Continuing the theme of creative partnerships between the U.S. and Japan, Mr. Takeshi “Ted” Homma, Founder & CEO of Homma Group Inc., presented on how Japan’s model of home design and construction can be applied in the United States to make the process more efficient, intuitive, and environmentally conscious. He noted that in Japan, homes are frequently assembled from prefabricated sets (such as for bathrooms and kitchens), as opposed to in the U.S. where homes are commonly built on-site. As a result, custom-built homes in Japan can be assembled more quickly (in less than 12 months, compared to an average of 2-3 years in the U.S.), and are much more commonplace compared to in the United States (53% of homes in Japan are custom, versus a mere 2% in the U.S.). Because the demand for new homes in the United States is on the rise, there is an opportunity here to introduce Japanese innovation into American home construction. Furthermore, increased customization in home design means increased opportunities to transition towards smart home technologies that not only improve the homeowner’s living experience, but also improve energy efficiency. Homma Group’s latest project located in Mount Tabor, Oregon (dubbed the “Homma Haus”) exemplifies how smart technologies can be integrated seamlessly into home design and construction.

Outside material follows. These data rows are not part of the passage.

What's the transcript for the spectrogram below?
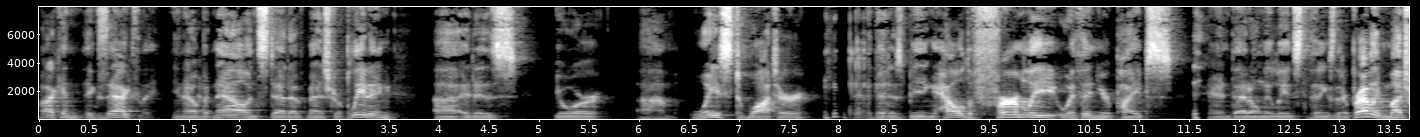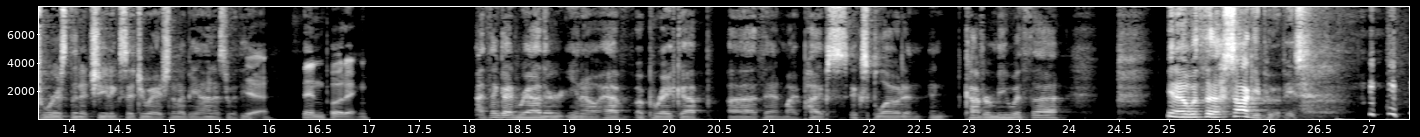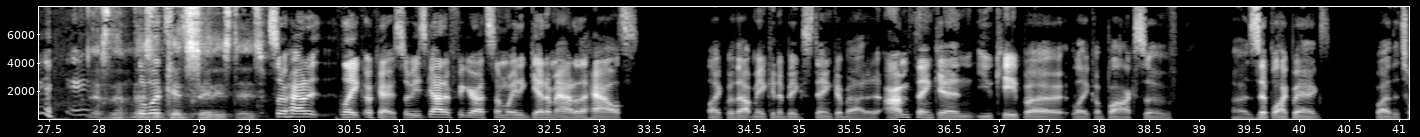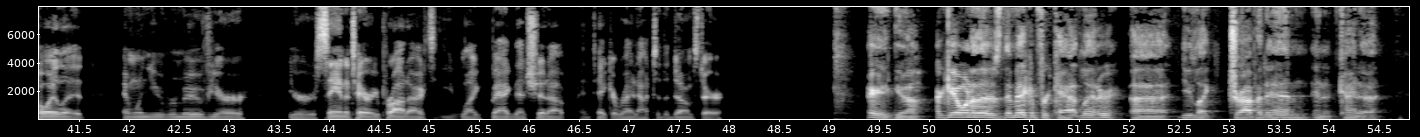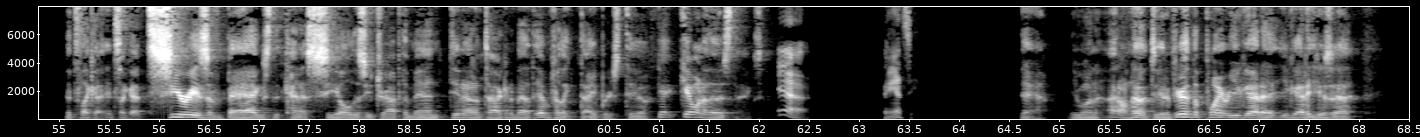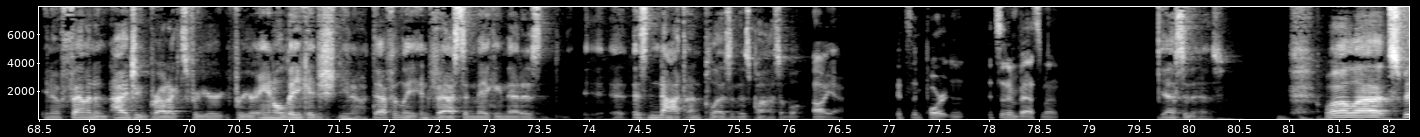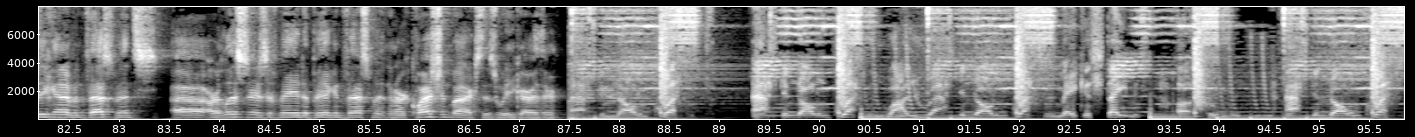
fucking exactly. You know, yeah. but now instead of menstrual bleeding, uh, it is your um, wastewater that is being held firmly within your pipes, and that only leads to things that are probably much worse than a cheating situation. I'm gonna be honest with you. Yeah, thin pudding. I think I'd rather, you know, have a breakup uh, than my pipes explode and, and cover me with, uh, you know, with the soggy poopies. as the, as so the kids say these days. So how did like okay? So he's got to figure out some way to get him out of the house, like without making a big stink about it. I'm thinking you keep a like a box of uh, Ziploc bags by the toilet, and when you remove your your sanitary product, you like bag that shit up and take it right out to the dumpster. There you go. I get one of those. They make them for cat litter. Uh, you like drop it in, and it kind of it's like a it's like a series of bags that kind of seal as you drop them in. Do you know what I'm talking about? They have them for like diapers too. Get get one of those things. Yeah, fancy. Yeah, you want to? I don't know, dude. If you're at the point where you gotta you gotta use a you know feminine hygiene products for your for your anal leakage, you know, definitely invest in making that as as not unpleasant as possible. Oh yeah, it's important. It's an investment. Yes, it is. Well, uh, speaking of investments, uh, our listeners have made a big investment in our question box this week, Arthur. Asking all them questions. Asking all them questions. Why you asking all them questions? Making statements. Uh, who? Asking all them questions.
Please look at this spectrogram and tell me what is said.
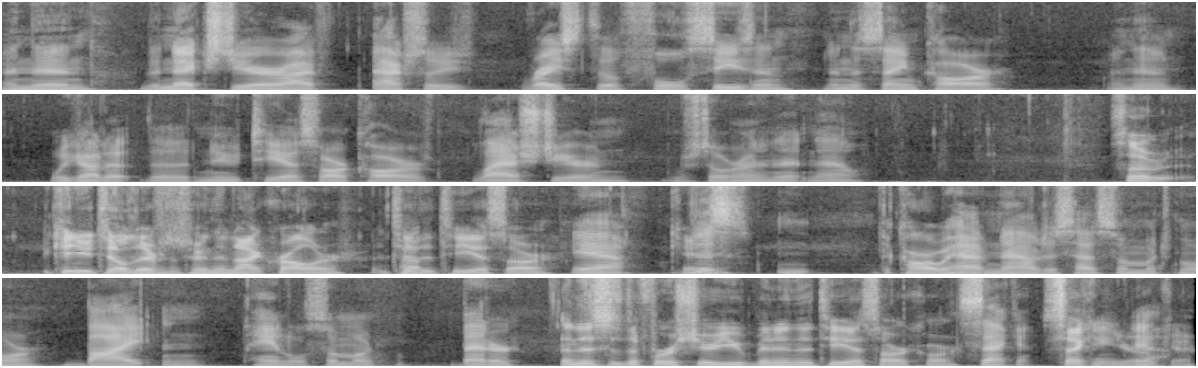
And then the next year, I actually raced the full season in the same car, and then we got a, the new TSR car last year, and we're still running it now. So can you tell the difference between the Nightcrawler to Uh, the TSR? Yeah, Can just n- the car we have now just has so much more bite and handles so much better. And this is the first year you've been in the TSR car. Second, Second year, Yeah. okay.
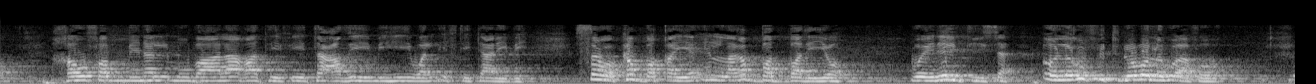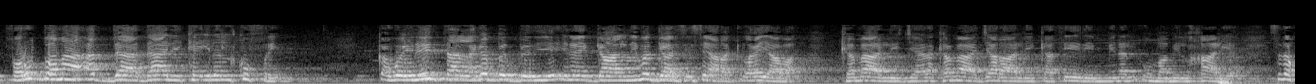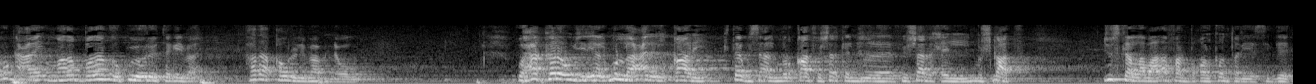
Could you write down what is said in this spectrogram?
khawfa min almubaalagati fii tacdiimihi waliftitaani bih isagoo ka baqaya in laga badbadiyo weynayntiisa oo lagu fitnoobo lagu aafoobo. Farubamaa addaa daalika ila alkufri. Weynayntaa laga badbadiyey inay gaalnimo gaarsiisay arag laga yaabaa. Kamaa jaraa likaiiri min alumami alkhaaliya. Sida ku dhacday ummado badan oo kuwii hore tegayba hada qowl imaam nawowi waxaa kale uu yihi almulla cali qaari kitaabkiisa almurqaat fii sharxi mushkaat juska labaad afar boqol konton iyo sideed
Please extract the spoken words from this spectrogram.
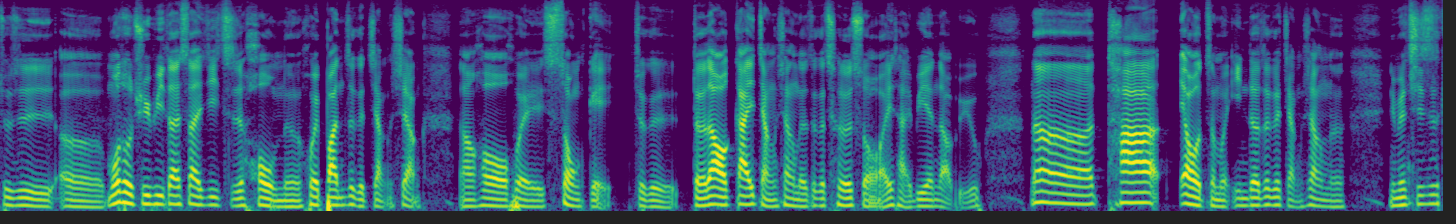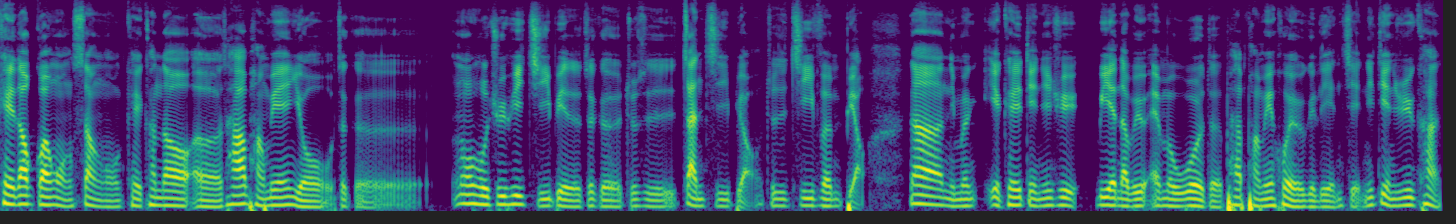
就是呃，MotoGP 在赛季之后呢，会颁这个奖项，然后会送给这个得到该奖项的这个车手啊一台 B N W。那他要怎么赢得这个奖项呢？你们其实可以到官网上哦，可以看到呃，他旁边有这个 MotoGP 级别的这个就是战绩表，就是积分表。那你们也可以点进去 B N W M Award，它旁边会有一个连接，你点进去看，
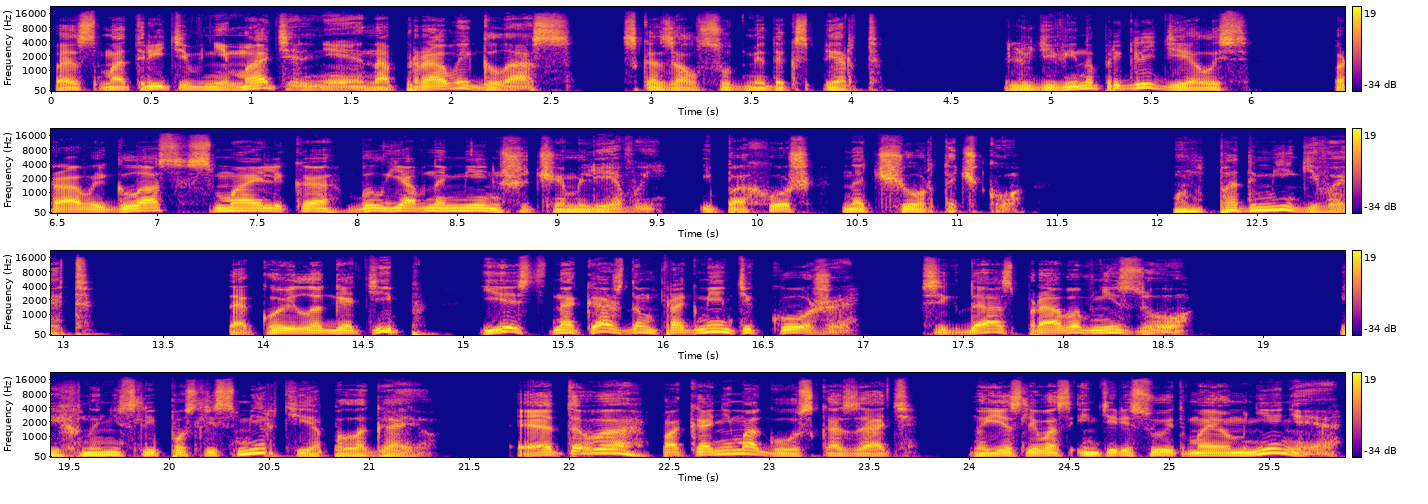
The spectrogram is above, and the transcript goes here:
«Посмотрите внимательнее на правый глаз», — сказал судмедэксперт. Людивина пригляделась. Правый глаз смайлика был явно меньше, чем левый, и похож на черточку. Он подмигивает. Такой логотип есть на каждом фрагменте кожи, всегда справа внизу. Их нанесли после смерти, я полагаю? Этого пока не могу сказать. Но если вас интересует мое мнение,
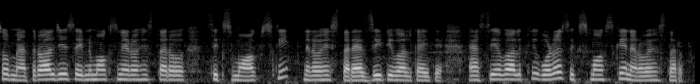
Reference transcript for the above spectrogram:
సో మెథడాలజీస్ ఎన్ని మార్క్స్ నిర్వహిస్తారు? సిక్స్ మార్క్స్కి నిర్వహిస్తారు. ఎస్జిటి వాళ్ళకి అయితే ఎస్ఏ వాళ్ళకి కూడా సిక్స్ మార్క్స్కి నిర్వహిస్తారు.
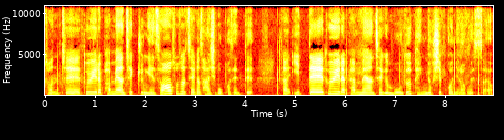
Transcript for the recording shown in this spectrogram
전체 토요일에 판매한 책 중에서 소설책은 45%, 자, 이때 토요일에 판매한 책은 모두 160권이라고 했어요.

Next came remarks from Mr. John C. Jay, President and Executive Creative Director of GX and President of Global Creative, UNIQLO. Mr. Jay began by highlighting the creative talent present in both Portland and Japan. He referenced Ace Hotel’s collaboration with renowned Japanese architect Kengo Kuma on the hotel’s Kyoto location as an example of a successful partnership that tapped into the talents of American and Japanese creatives. The concept of collaboration is a powerful tool in advertising as well; surprisingly, many competing brands in Japan have achieved mutually beneficial outcomes by collaborating on the creation of new products and brands. Mr. Jay also drew from his experience working on brand imaging for UNIQLO and Nike to demonstrate how intuitive and intelligent advertising can create opportunities for brands to expand their audience, challenge consumer expectations, and generate new demand for products.
Mr. Bloom concluded the event by thanking the panelists and speakers, as well as the Portland Japanese Garden staff members and Sasakawa USA staff who supported the event preparations. He reiterated the importance of continuing collaboration between the innovators, creatives, investors, and leaders in Portland and Japan who are united by their shared interest in building a more peaceful, prosperous, equitable, and sustainable world for future generations.
*All times indicated in Pacific Time.
2:00 pm – 2:40 pm | Plenary Remarks
2:45 pm – 4:00 pm |Session 1 “Agricultural Innovation and Trade in the Age of Climate Disruption”
4:15 pm – 5:30 pm | Session 2 “Weaving the Common Threads: New Creative Dynamics in U.S.-Japan Partnership”
5:30 pm – 6:30 pm | Networking Opportunity